I had a killer start during race 1. Jumping from p3 to p1 by turn 1. Unfortunately, I made a mistake early on and was unable to hold the position, dropping back to 3rd. Tim Pruitt (p1), with slightly more pace than Stu Jones (p2) and myself, now p3, pulled a significant lead while Stu and I battled for 2nd place.
I chased Stu for half the race and we started trading positions a few times towards the end. I noted that I would lose a little in 5th gear but make up for it at the start of the infield. After successfully passing for second after a stint in his draft and getting pinched towards the wall on the way to turn 1, I took 2nd place only to lose it a couple laps later when Stu made a very bold move into turn 1. I had noted that his tires were done at this point so I figured I would get him the next go round and take the checker in 2nd place. My cool shirt cooler had other plans.
I was on a tear at this point knowing that 2nd was mine as Stu’s car struggled into the turns with overheated rear tires. When suddenly I experienced abrupt and violent snap oversteer into turn 2. I kept the car pointed in the right direction but not before running sideways over the ridiculously high curbing at turn 3. Convinced my car was damaged and having yielded precious seconds on the last lap, I limped my car across the finish in 3rd place. Looking in my rear view the whole time hoping the mid pack didn’t catch up. Luckily, I had enough of a gap by race end to get away with this incident.
On to the cool shirt. Upon entering the paddock I found my cooler had sprung a leak and said leak was draining into the floor board drain hole just forward of the right rear tire, dousing the most loaded tire on this circuit with fluid while driving 10/10ths. All things considered, could have been much worse.
These races were hot and brutal so I taped every surface the cool shirt could drain from. This includes the seam around the cooler and the floor board drains. I thought I got all of them until I saw what looked like a wave pool on the passenger side every time I hit the brakes. I also noted that my grip on left handers still felt off. Especially on the banking. So yep, leaking again. Meaning I drove more conservative, placing the car in a comfortable 3rd with a very competitive but not all out pace.
After race inspection showed I have way more holes in the floorboard than I thought and water was still dripping in front of the rear wheel, although at a much reduced rate.
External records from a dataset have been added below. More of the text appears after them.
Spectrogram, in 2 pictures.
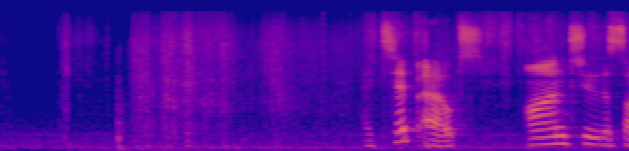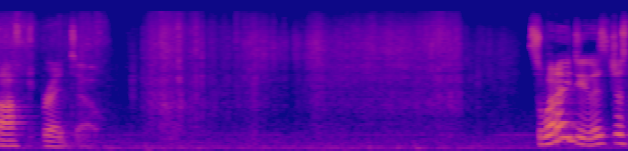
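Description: Plastic wrap crinkles under hands.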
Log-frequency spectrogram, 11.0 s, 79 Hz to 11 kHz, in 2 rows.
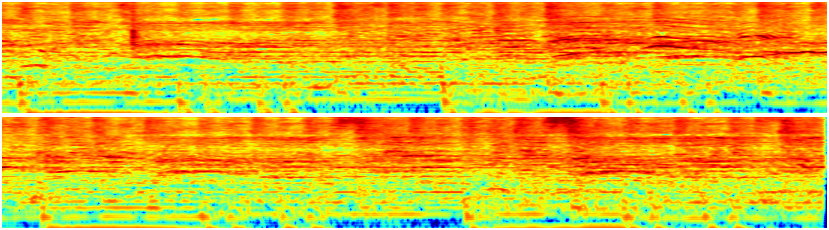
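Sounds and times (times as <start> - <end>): pop song playing: 0.0 - 11.0
children shouting: 3.0 - 7.1.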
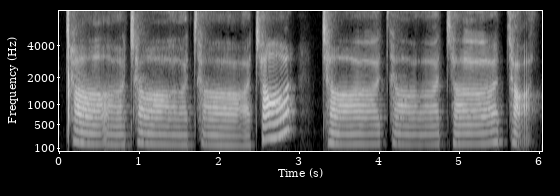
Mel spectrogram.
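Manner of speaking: even ta on each beat; steady beat count. Shown as a demonstration. Teacher counting quarter notes, even steady ta. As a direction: tap out ta on every beat. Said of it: "Here it is on the rhythm staff".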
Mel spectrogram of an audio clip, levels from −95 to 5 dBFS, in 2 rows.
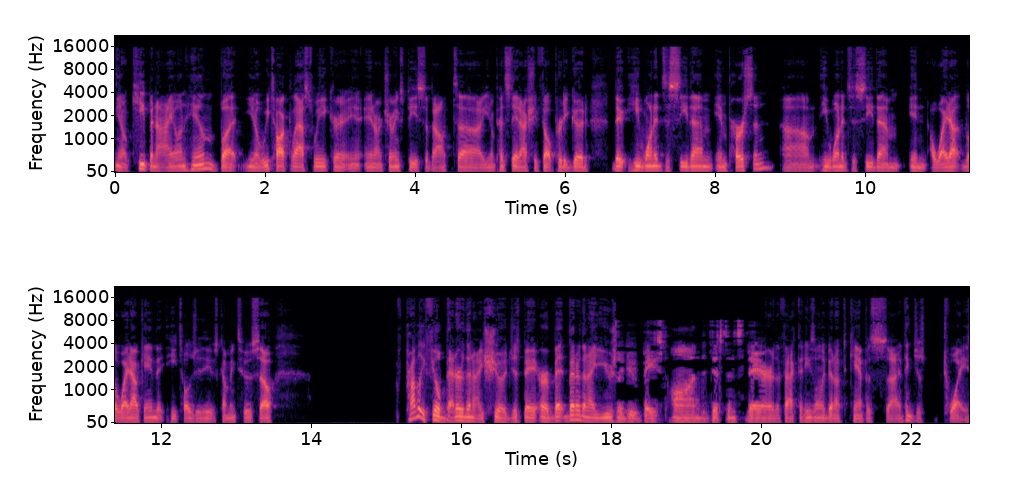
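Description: A speech clip with one stretch where an adaptive stream dropped to a lower bitrate, from 18.06 to 20.06 s, just after "be better than i" and ending before "the fact that he's". For those 2 seconds the treble is gone and codec artefacts rise, which fits a switch from roughly 96 kbit/s AAC to a very low-rate HE-AAC stream. On a spectrogram, everything above 8 kHz vanishes abruptly, then returns just as abruptly. The waveform shows no gap at either edge.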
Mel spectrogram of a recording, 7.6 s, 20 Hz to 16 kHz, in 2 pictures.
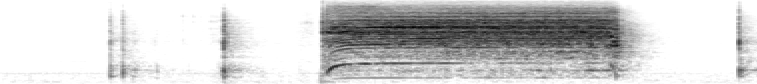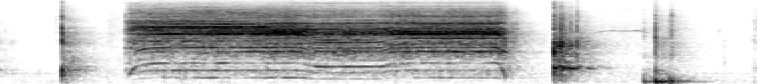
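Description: Cordless power drill driving two screws into the cover of a Parkside 20V grass trimmer; two sustained whirring runs of about a second and a half each, loud and close, with clicks and handling between.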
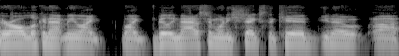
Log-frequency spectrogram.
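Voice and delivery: normal talking voice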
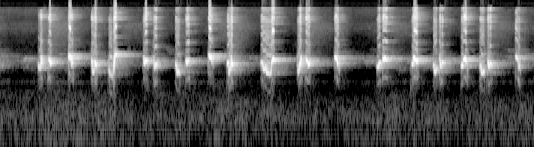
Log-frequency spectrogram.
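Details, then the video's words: Morning ropel song of a yellow-vented bulbul: a long, rhythmic series of chirpy, down-dipping notes, steady and persistent, with little background noise. "Burung Trucukan Ropel pagi NGOTOT"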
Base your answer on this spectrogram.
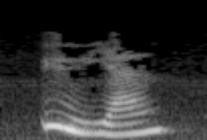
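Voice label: "寓言", Mandarin Chinese; hsk; chinese-flashcards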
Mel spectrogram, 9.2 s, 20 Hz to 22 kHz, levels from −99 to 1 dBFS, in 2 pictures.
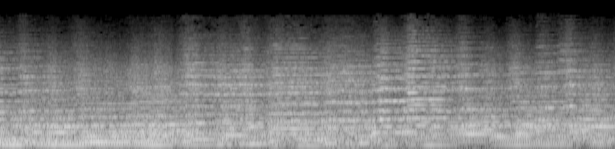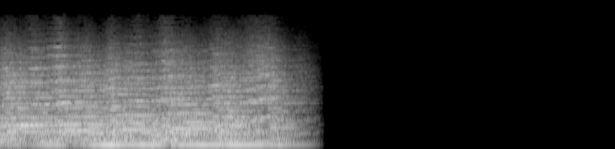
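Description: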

How about no issues this time so out with the cool shirt. I’m gonna let the video do most of the talking for this one. Stu and I had one of the best battle of the season thus far. Two people pushing themselves and their cars to the edge over a single position. What more can I ask for. We were racing with such intensity that traffic moved out of our way. Hell, even a thunder roadster decided not to mix it up with us on the last lap and that speaks volumes. And after slightly better tire management I finished this race in 2nd place with a huge grin on my face. Enjoy!